### Data provided
[Start of Attachment]
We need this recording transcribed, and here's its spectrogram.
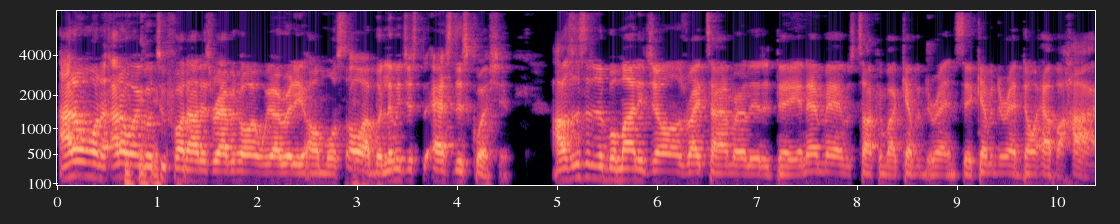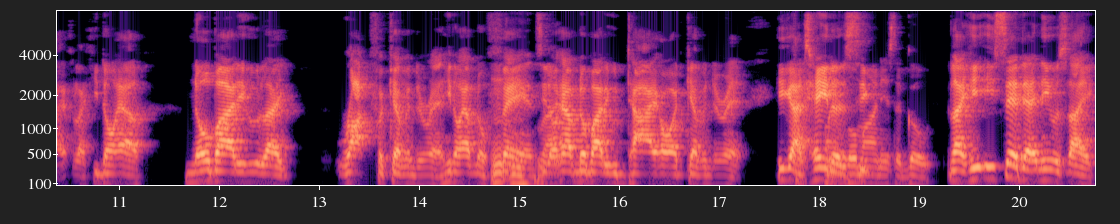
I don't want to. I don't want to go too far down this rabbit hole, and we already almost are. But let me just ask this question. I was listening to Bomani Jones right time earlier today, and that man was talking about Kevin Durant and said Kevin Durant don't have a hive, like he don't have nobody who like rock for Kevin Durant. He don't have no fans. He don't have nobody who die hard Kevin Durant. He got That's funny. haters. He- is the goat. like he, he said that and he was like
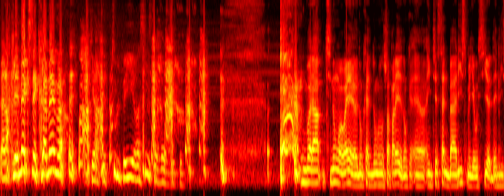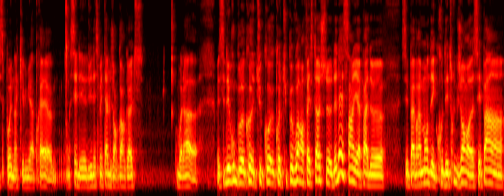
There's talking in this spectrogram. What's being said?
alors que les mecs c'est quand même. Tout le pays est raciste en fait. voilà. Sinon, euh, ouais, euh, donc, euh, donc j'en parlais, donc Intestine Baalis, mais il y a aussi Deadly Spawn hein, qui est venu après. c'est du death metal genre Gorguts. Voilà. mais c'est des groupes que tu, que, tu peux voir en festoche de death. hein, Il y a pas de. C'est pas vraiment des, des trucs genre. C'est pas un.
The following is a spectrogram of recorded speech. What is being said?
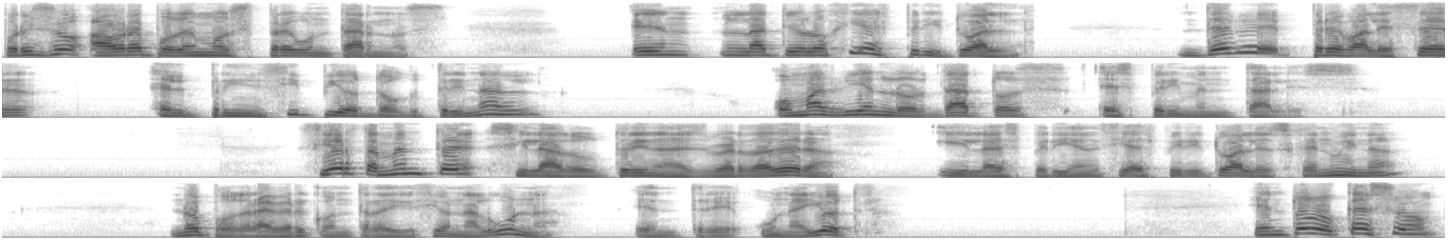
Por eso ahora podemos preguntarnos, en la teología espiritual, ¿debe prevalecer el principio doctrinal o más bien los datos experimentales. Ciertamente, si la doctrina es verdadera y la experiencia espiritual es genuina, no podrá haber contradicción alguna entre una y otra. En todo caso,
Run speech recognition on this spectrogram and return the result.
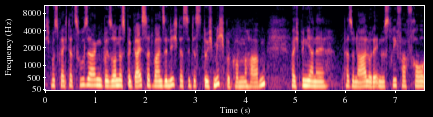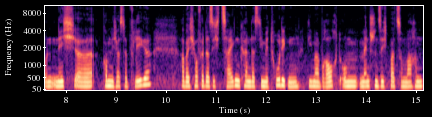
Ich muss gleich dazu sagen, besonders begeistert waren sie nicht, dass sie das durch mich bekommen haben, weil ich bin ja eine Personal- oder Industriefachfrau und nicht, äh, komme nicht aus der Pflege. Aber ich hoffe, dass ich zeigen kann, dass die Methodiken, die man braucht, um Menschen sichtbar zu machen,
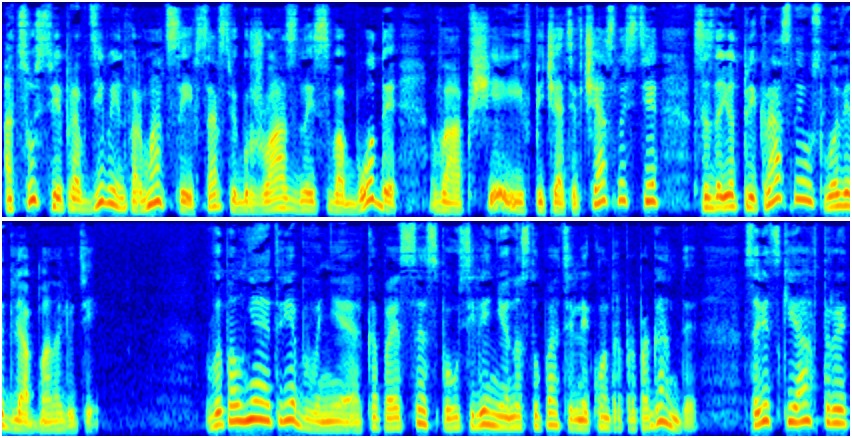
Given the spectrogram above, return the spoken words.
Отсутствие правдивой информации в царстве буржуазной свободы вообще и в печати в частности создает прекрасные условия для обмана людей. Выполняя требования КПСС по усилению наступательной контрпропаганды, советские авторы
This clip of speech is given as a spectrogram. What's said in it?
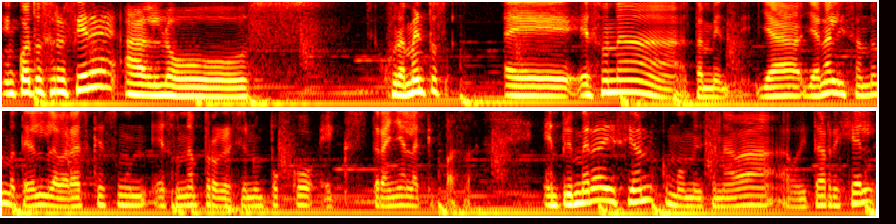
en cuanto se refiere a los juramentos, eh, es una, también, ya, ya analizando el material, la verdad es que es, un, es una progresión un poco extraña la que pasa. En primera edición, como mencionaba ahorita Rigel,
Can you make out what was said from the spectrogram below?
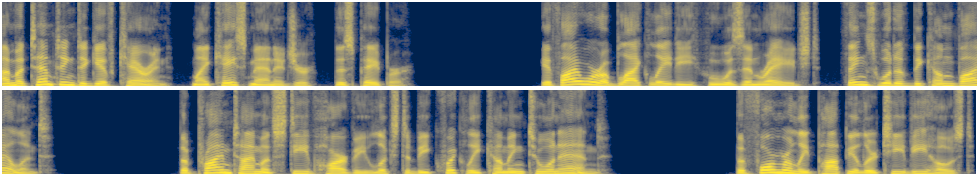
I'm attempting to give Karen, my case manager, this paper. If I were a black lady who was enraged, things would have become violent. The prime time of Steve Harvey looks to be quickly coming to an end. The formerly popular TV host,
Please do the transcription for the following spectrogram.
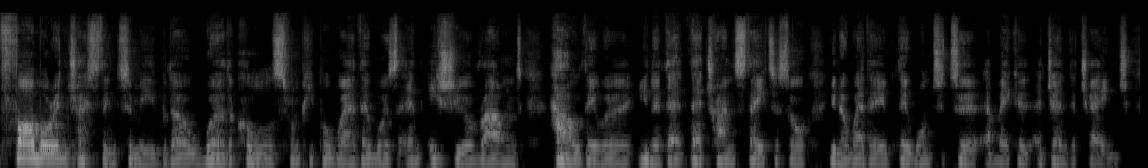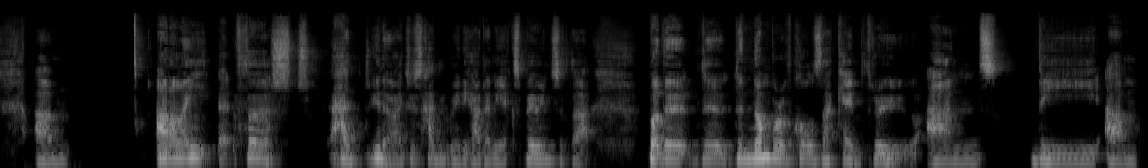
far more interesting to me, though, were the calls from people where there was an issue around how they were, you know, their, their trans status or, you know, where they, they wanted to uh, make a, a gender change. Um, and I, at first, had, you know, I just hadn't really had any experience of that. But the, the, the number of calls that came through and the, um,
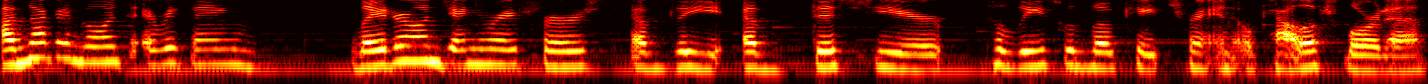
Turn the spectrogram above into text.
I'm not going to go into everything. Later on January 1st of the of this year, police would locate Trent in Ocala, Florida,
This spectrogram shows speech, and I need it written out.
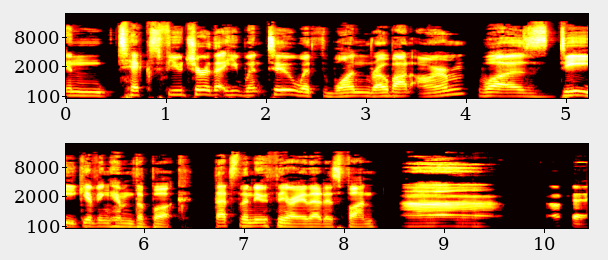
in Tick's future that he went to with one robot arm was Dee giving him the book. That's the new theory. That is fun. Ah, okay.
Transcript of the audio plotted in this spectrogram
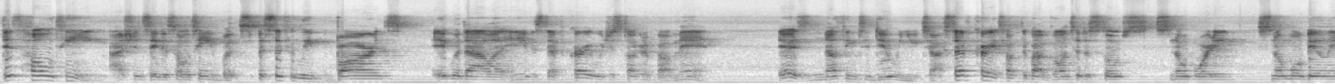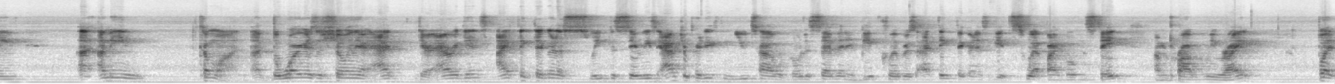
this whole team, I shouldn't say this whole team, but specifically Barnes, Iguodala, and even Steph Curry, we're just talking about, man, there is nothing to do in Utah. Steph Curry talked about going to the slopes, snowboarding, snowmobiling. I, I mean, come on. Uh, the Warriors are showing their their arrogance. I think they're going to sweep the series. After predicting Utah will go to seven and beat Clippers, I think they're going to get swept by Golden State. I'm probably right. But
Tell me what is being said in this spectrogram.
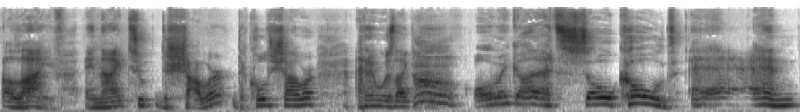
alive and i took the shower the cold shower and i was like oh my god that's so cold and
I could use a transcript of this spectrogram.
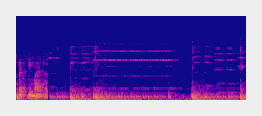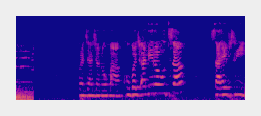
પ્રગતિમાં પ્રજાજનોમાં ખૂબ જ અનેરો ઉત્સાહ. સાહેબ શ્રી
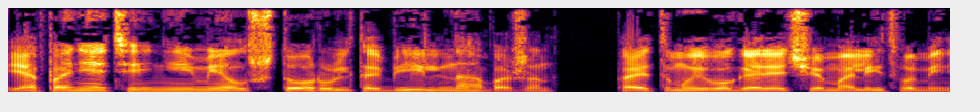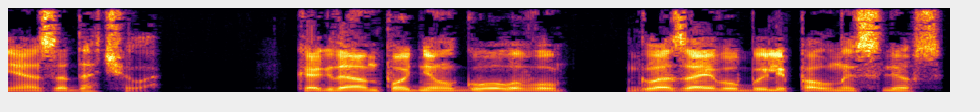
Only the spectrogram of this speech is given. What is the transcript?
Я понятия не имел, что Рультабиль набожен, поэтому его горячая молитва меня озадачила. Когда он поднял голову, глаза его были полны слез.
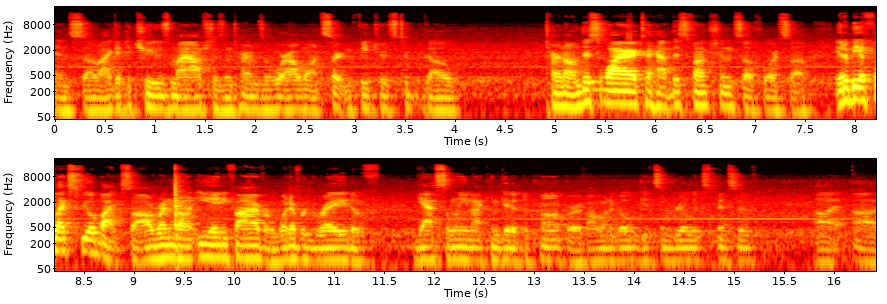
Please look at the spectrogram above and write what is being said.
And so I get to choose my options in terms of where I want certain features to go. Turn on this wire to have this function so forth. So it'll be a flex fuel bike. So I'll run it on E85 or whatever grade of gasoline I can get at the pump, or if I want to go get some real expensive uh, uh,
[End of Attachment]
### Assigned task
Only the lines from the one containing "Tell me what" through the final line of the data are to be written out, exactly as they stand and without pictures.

### Answer to the exercise
Tell me what is being said in this spectrogram.
alive and i took the shower the cold shower and i was like oh my god that's so cold and
I could use a transcript of this spectrogram.
પ્રગતિમાં પ્રજાજનોમાં ખૂબ જ અનેરો ઉત્સાહ. સાહેબ શ્રી
Only the spectrogram of this speech is given. What is the transcript?
Я понятия не имел, что Рультабиль набожен, поэтому его горячая молитва меня озадачила. Когда он поднял голову, глаза его были полны слез.
Please look at the spectrogram above and write what is being said.
And so I get to choose my options in terms of where I want certain features to go. Turn on this wire to have this function so forth. So it'll be a flex fuel bike. So I'll run it on E85 or whatever grade of gasoline I can get at the pump, or if I want to go get some real expensive uh, uh,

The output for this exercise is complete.